For a 1031 Exchange, all properties must be considered investment properties for tax purposes, which means that an owner’s residence won’t qualify. “Like-kind” does not require that for investors to defer the capital gains from the sale of a property by repurchasing another property (replacement property), both properties must be similar to each other by its type. “Like kind” only means that both properties simply need to be held as an investment. Selling an apartment building and then purchasing an office building would usually qualify for a 1031 exchange, assuming the other conditions are met.
One of the most important elements of deferring all gains through a 1031 exchange is that the replacement property costs at least as much as the original property. Buying costs can be factored into the total price of the replacement property.
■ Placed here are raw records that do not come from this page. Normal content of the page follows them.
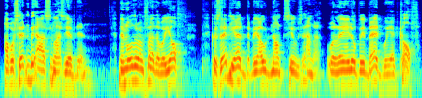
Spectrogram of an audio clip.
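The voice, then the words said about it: West Riding Yorkshire dialect. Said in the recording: “I spoke with a Yorkshire accent. But it wasn't just an accent. It was actually dialect ... So I'll give you a little example ... West Riding dialect.”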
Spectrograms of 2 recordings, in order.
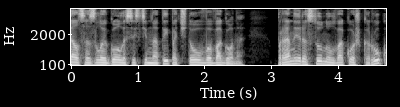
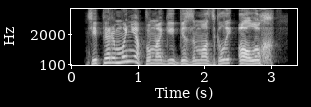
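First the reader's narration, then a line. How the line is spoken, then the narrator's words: Aunt barking. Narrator (Russian): рявкнула тетушка Манефа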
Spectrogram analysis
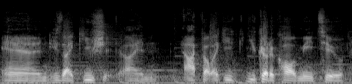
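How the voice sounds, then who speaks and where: A man's voice: low-pitched, fairly even intonation, a little fast, darkish tone. A man telling a personal story in a casual, earnest, conversational way, as a video creator would. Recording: long hall reverb, music behind. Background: music.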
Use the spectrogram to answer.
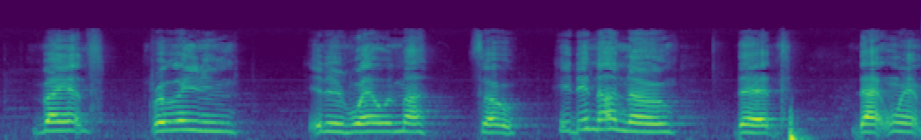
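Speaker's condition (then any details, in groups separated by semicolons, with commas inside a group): Cerebral palsy; 37 years since onset, carried by parents and friends since birth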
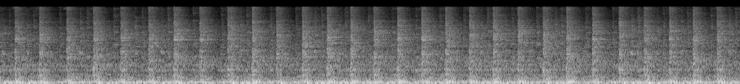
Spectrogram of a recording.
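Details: Ford 302 V8 after an engine swap, heard just after start: heavy idle with uneven, lumpy pulses and irregular thumps, not running well; owner suspects a wiring fault, cause unknown at this point. Rough running.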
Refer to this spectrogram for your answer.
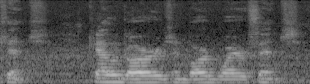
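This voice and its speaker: A man talks at a moderate pace. Noticeable background noise and audible room echo come through. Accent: American. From US Pacific Northwest. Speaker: poet. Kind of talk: poetry reading.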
While not meeting this condition will prevent investors from deferring all of their gains from the sale of the first property, they are still completely free to do a partial 1031 exchange if the replacement property is purchased at a lower sale price than the original property. In this case the extra amount of cash that the investor keeps from the sale of his property and that stays not reinvested (boot) is taxable.
Also, the IRS requires that the replacement property be identified within 45 days from the sale of the first property, and acquired within 180 days. Investors who continue to defer paying taxes on gains by rolling them into a like-kind property can repeat this cycle ad-nauseum and continue to acquire more real estate value. While a 1031 Exchange shields an investor from immediately paying taxes on the gains from the sale of a property, they must still file IRC form 8824 to establish that the taxes were deferred for the exchange of like-kind properties.